So if Christians choose to hold a social gathering such as a wedding feast, it should not be patterned after the boisterous, immoderate feasts of the world that are plagued with overindulgence. Rather, it should be a well-arranged, happy gathering that manifests Christian moderation. The Christian from Nova Scotia mentioned above said: “Three years later we visited the congregation, and they still remembered the reception as a good example.” How pleasant are the fruits of Christian moderation!
In some lands it is common for friends and relatives of the bride and groom to hold a gathering sometime before the wedding. It is often called a “shower,” for those in attendance may, in a manner of speaking, “shower” the couple with gifts.
Again, this is by no means a necessity, nor need persons in countries where this is not common think that it must be instituted. But if such a social event is planned, it should also reflect Christian principles, including moderation. What has been said above about food, drink and entertainment* would apply.
Special comments, though, are in order regarding gifts. How sad it would be if any Christian invited to a “shower” felt he or she could not accept the invitation because of being unable to give an expensive gift, or any gift at all. Would true Christians want to put one in such a position? A gift is supposed to be a spontaneous expression of affection. Such an expression can take many forms, and a tangible gift at a specific event should not be an obligation.
In some places when such “showers” are held, the gifts are grouped together without the names of the givers being attached. Why? Those Christians are conscious of Jesus’ counsel that gifts should not be given to glorify the giver. (Matt. 6:1-4) They feel that if one did not bring a gift, another brought a small token of affection, and yet another an expensive gift, unloving comparisons of who gave what might be made.—Matt. 7:12.

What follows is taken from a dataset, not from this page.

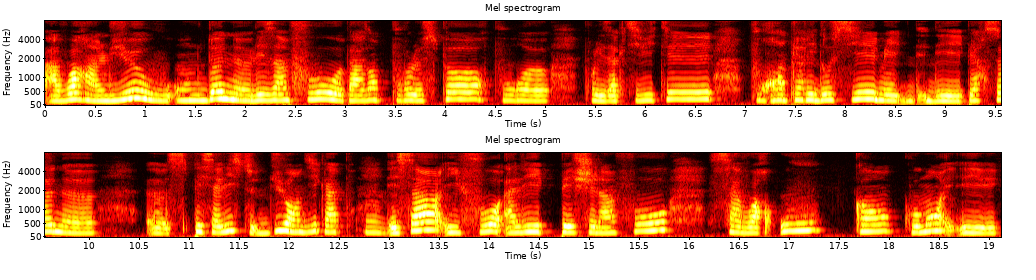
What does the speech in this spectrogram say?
avoir un lieu où on nous donne les infos, euh, par exemple pour le sport, pour euh, pour les activités, pour remplir les dossiers, mais des, personnes euh, euh, spécialistes du handicap. Hmm. Et ça, il faut aller pêcher l'info, savoir où, quand, comment, et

Does this mean that it is wrong to identify oneself as the giver of a certain present? No, that is not the point. In other places Christians at weddings and “showers” deliver gifts personally or sign cards attached to the presents. But if the presents are opened or displayed, the givers are not publicly announced. Thus there is no embarrassment.
Today people who do not worship Jehovah often hold immoderate social events that identify them as “lovers of pleasures rather than lovers of God.” (2 Tim. 3:4) But servants of Jehovah, guided by his inspired Word, demonstrate their mature appreciation of the comment, which bears repetition: “Whether you are eating or drinking or doing anything else, do all things for God’s glory.” (1 Cor. 10:31) Thus they come away from social events, not with troubled consciences, but with the satisfaction of having had enjoyable relaxation and at the same time having been spiritually upbuilt.
In this discussion the terms “reception” and “wedding feast” are used interchangeably, though we realize that in some places, such as Denmark, they apply to two different events.
Additional suggestions about entertainment appeared on pages 20-23 of Awake! of February 8, 1966.